cloth is a wonder to behold. This woman's display of thread for sale shows a
wide variety of the colors available.
Here you see once again some examples of
native weaving and embroidery. The Mother is wearing a blouse and skirt that are
both hand woven in a native pattern and the child she carries on her back is
wrapped in a cloth that is also hand woven. The small child on the left is
wearing a traditional blouse called a huipile (wee-peel) that has flowers
in three dimensional embroidery over lace.
In the background you will see meat hanging
from a hook and a pile of chicken carcasses. Rarely, if ever, will you find
refrigeration in these market places.
Roberto, our tuk tuk driver
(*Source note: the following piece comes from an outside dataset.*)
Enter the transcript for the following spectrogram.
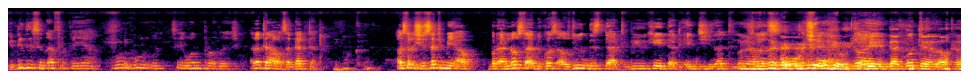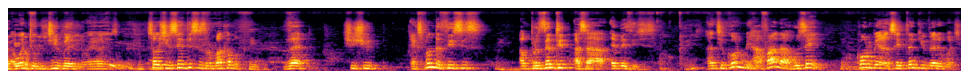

After our playful visit in Conception, we
decided to take a tuk tuk back to the town of Solola. For 20 Quetzales each
person we were transported through the winding mountain roads and we were able
to stop at any spot along the way to take photographs. Our friends are in the
green tuk tuk ahead of us which you can see through the window.
By the way, Roberto was twelve years old and
very excited to be making 40Q's from one fare.
Local fletes taxi
This photo shows an example of a local
fletes taxi like the one we took the 7km from Solola to Conception. Some
fletes have seats but others are standing room only.
Decent roads, rolling hillsides
The countryside is beautiful through these
mountains. On the left side of the road you see some dead corn stalks. Since
corn is a staple here in Central America, corn is planted anywhere possible.
Most often there will be beans winding up the corn stalks and squash growing as
well. Most families have their own milpa which is a self-sustaining
For more stories about Guatemala,
To learn more about Guatemala as a retirement
About the Authors
Billy and Akaisha Kaderli are
recognized retirement experts and internationally published authors on
topics of finance, medical tourism and world travel. With the wealth of
information they share on their award winning website RetireEarlyLifestyle.com,
they have been helping people achieve their own retirement dreams since
1991. They wrote the popular books, The
Adventurer’s Guide to Early Retirement and Your
Retirement Dream IS Possible available on their website
Early Lifestyle appeals to a different
kind of person – the person who prizes their
independence, values their time, and who doesn’t
want to mindlessly follow the crowd.